They say three times is a charm.
There are signs that the state legislature and Governor Cuomo will try, for a third time, to pass legislation approving recreational marijuana in the next session, which begins in January.
Four new states, including New Jersey, passed legalization measures on Election Day, which means New York is surrounded on three sides by states that have opened new markets, or will be opening one soon. Plus, a glance at the state’s enormous out-year budget gaps would make even faithful followers of Nancy Reagan’s "Just Say No" campaign reconsider their position.
There are estimates that legalizing recreational cannabis in New York could bring in $300 million in revenue, annually.
But don’t hold your breath.
In advance of the legislative session, the Citizens' Budget Commission released a report titled, "Getting into the Weeds about Potential Recreational Marijuana Revenues." One of the primary takeaways from the report is that it will likely take several years before the state realizes those revenues.
"Experience in other states shows that it takes approximately three to four years to realize consistent tax revenues," said Patrick Orecki, author of the report and Senior Research Associate with the Citizens Budget Commission.
This presumes the legislature and the governor can come to an agreement.
Among the key obstacles to passage over the last few years have been disagreements about licensure, and questions about how marijuana revenues would be distributed.
Assembly Majority Leader Crystal Peoples-Stokes and Senator Liz Krueger, the sponsors of cannabis legalization legislation, have argued that both the business of selling recreational pot, as well as the revenue realized from those sales, should, at least in part, benefit low-income communities of color.
But in his analysis of marijuana programs in states around the country, Orecki argues the best use of revenues can be found in states like Nevada and Illinois which carved out significant portions of revenue for either a rainy-day fund or for use in a general fund.
"Those are two good uses of the revenues because they become either budget balancing or supplemental revenue, and the legislature can then budget them in the course of regular budget negotiations every year," Orecki told Capital Tonight.
Many of the states that have legalized recreational cannabis earmark revenue the way Peoples-Stokes is suggesting. One example is Colorado, which has one of the most well-established marijuana markets in the country. According to the CBC’s research, half of the state’s revenues from sales goes toward school construction and public school aid.

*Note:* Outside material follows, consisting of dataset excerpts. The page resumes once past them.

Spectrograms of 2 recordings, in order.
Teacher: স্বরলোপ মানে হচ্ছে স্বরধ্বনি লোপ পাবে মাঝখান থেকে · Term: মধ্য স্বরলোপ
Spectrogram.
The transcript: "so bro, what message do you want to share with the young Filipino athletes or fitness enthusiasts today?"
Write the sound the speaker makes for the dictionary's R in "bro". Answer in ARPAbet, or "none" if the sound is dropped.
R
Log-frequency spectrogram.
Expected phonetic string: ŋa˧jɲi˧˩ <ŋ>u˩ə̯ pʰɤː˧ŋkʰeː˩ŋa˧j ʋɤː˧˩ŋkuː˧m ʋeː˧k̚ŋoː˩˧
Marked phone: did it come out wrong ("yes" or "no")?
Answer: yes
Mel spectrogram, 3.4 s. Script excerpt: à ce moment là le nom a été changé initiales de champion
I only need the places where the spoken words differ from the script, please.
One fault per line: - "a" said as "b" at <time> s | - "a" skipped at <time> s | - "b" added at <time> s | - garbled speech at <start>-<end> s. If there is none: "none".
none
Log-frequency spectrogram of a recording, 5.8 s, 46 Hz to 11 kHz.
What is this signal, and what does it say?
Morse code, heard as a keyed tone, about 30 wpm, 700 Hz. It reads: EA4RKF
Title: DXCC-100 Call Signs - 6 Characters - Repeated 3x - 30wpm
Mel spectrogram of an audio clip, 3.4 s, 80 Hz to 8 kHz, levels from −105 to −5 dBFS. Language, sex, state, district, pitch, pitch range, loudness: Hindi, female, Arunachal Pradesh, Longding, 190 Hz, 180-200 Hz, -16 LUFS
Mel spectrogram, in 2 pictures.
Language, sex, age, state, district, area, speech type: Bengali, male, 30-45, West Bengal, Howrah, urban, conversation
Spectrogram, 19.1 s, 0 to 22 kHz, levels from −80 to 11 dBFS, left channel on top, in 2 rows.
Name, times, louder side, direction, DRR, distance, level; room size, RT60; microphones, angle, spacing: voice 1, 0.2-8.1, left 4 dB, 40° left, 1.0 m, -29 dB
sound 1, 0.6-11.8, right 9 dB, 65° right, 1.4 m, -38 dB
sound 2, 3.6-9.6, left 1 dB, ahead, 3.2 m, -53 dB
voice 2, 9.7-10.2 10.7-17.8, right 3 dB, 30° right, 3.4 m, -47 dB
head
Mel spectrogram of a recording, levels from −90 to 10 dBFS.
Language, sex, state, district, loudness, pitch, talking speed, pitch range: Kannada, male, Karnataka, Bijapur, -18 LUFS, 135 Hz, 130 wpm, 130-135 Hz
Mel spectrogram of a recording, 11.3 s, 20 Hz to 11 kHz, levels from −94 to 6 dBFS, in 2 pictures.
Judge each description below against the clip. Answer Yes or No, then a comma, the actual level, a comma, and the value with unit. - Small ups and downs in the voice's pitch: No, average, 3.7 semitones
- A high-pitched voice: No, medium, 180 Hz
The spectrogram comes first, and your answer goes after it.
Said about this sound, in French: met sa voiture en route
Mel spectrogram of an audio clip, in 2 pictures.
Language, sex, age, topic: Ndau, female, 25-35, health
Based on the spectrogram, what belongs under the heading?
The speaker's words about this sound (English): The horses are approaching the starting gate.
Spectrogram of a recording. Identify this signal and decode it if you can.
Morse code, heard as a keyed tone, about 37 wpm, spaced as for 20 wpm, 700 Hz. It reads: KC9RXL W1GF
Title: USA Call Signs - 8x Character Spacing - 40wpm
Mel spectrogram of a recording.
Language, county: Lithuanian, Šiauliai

The other half is divided among health, substance abuse services, and law enforcement.
"It’s absolutely appropriate to use a portion of the revenues for administrative costs and to respond directly to externalities that stem from legalization, and it’s something that a lot of other states have done," Orecki told Capital Tonight. "But in general, beyond those costs, it’s most appropriate and in many cases common for a portion of the revenue to instead be transferred to the general fund and then the legislators and the governor can decide to spend that money on purposes that they see fit each year."
It sounds very much like one front in the battle over legalization that the governor and lawmakers have engaged in twice over the past two years.